According to the study, which involved 60 patients with diabetic neuropathy and 40 patients with idiopathic neuropathy, the authors performed neurolysis of the peroneal nerve at the knee and the dorsum of the foot. They also released the tibial nerve in the four medial ankle tunnels.
The improved balance is important as it can prevent falls and further injury, according to study co-author A. Lee Dellon, MD, a Professor of Plastic Surgery and Neurosurgery at Johns Hopkins University in Baltimore. Researchers of the JAPMA study say the study is the first to depict a change in balance associated with restoring sensation. However, they note a previous report that demonstrated a relationship between progressive losses of sensation and balance.
In regard to neuropathic pain, the study found that the majority of patients had significant pain reduction a year after undergoing the surgery. Researchers ranked patients’ pain on a visual analog scale (VAS) from 1 to 10 (with 10 being the worst pain) and found that 86 percent of those with preoperative pain higher than a 5 on the VAS showed postoperative improvement. Out of the 99 patients who related having pre-op pain, their pain after surgery improved by an average of 6.4 points on the VAS. Forty-four patients reported pain at the highest level of 10 before surgery but only 2 percent of these patients noted their post-op pain at 10 on the VAS, according to the JAPMA study.
Stephanie Wu, DPM, says peripheral nerve decompression may be effective when nerve compression and entrapment contribute to neuropathy.

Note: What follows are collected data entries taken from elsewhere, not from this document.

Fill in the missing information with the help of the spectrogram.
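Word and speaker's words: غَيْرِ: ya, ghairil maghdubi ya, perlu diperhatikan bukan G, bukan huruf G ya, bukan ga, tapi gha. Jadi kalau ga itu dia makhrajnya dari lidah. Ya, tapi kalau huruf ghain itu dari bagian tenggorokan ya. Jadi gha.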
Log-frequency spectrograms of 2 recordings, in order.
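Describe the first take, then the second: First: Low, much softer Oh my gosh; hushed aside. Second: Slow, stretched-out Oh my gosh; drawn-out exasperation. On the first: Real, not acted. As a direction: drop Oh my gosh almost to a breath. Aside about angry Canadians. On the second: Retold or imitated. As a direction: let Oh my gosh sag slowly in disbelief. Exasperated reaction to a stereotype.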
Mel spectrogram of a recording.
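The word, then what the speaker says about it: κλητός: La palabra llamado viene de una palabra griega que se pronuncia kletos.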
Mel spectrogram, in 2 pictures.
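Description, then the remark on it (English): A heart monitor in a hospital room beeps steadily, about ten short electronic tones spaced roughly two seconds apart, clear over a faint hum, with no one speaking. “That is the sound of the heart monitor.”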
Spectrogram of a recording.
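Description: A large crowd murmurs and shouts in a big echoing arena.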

On the other hand, surgical decompression may not be as effective when nerve entrapment and compression do not contribute to neuropathy, notes Dr. Wu, an Assistant Professor in the Department of Surgery at the William M. Scholl College of Podiatric Medicine at Rosalind Franklin University School of Medicine.

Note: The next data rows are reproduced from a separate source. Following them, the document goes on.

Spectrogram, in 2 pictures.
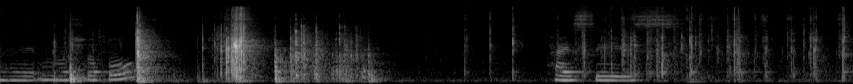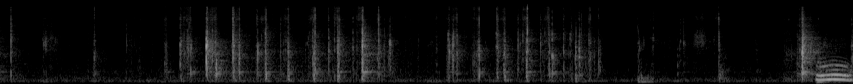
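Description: Tarot cards are shuffled in short bursts of riffling and soft slaps, close by, recurring through the stretch while someone talks over and between them.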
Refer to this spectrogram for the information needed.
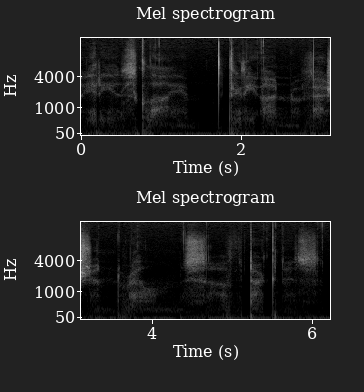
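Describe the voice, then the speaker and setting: The speech is whispering. It moves at a very slow pace. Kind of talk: ASMR whispered story reading. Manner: whispered, soft.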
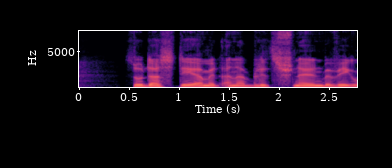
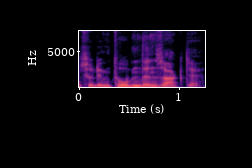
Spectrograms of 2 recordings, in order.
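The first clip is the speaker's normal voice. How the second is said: plain reading voice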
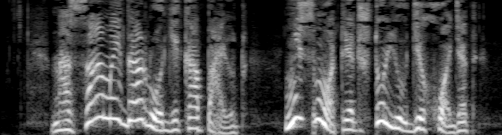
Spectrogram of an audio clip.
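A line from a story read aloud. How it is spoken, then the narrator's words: Indignant old woman exclaiming. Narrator (Russian): Возмущенно воскликнула проходившая мимо старушка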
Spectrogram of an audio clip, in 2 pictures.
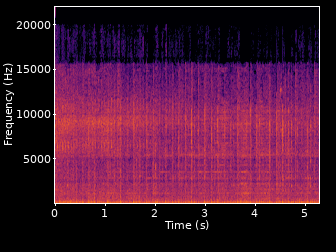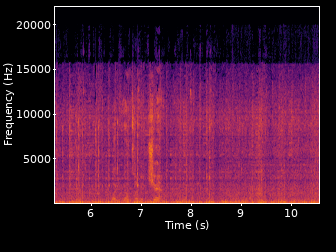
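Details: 1999 Harley-Davidson Road King V-twin at a steady, loping warm idle with even firing, running an aftermarket clone CV carburetor (main jet changed, mixture and idle screws about half a turn); a large cooling fan and the rattling lift behind it are heard; engine light intermittently on.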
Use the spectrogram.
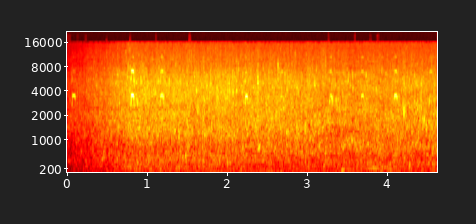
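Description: Rapids and a small waterfall on a burn make a steady broadband rush of water heard nearby, constant and fairly loud throughout.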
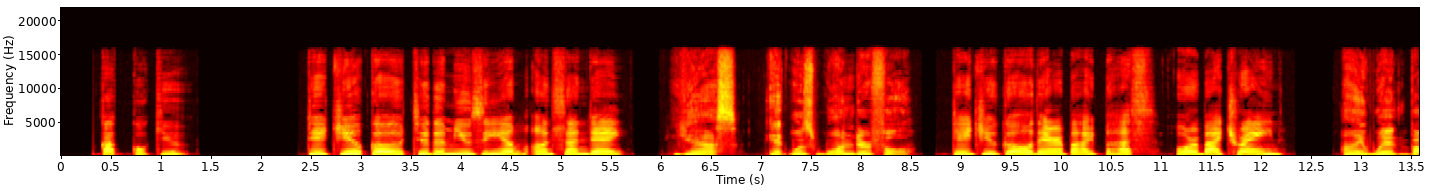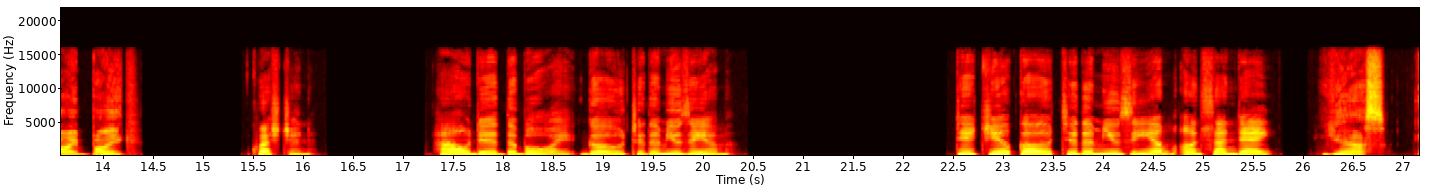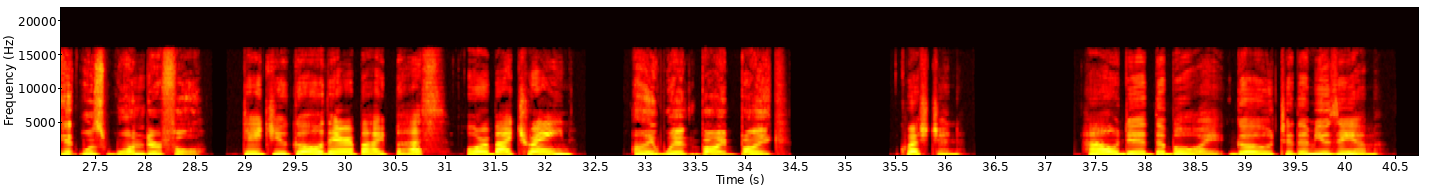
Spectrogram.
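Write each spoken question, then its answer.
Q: How did the boy go to the museum?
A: By bike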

How Does Nerve Decompression Compare To Medications For Neuropathy?
Does the surgery provide greater relief than the various pharmaceuticals available? Medications for neuropathy, such as gabapentin (Neurontin, Pfizer) or duloxetine HCl (Cymbalta, Eli Lilly), distract the brain from the “pain message” and treatments such as Anodyne (Anodyne Therapy) have no proven long-term efficacy, according to Dr. Dellon. As he asserts, medication neither prevents nor alters the progressive loss of nerve functioning in those with neuropathy.
Furthermore, the JAPMA study suggests peripheral nerve decompression may decrease patients’ post-op need for medications. Ninety-nine patients had taken pain medication before surgery while only 22 continued taking the same dose of medication after surgery, according to the study.
When it comes to treating neuropathy with medication, Dr. Wu says no drug available in the United States would repair the underlying nerve damage and have the effect on balance as the JAPMA study reported of the peripheral nerve decompression. While she notes that alpha lipoic acid has shown promise in treating diabetic peripheral and autonomic neuropathy, Dr. Wu says its affect on proprioception was not assessed during randomized trials.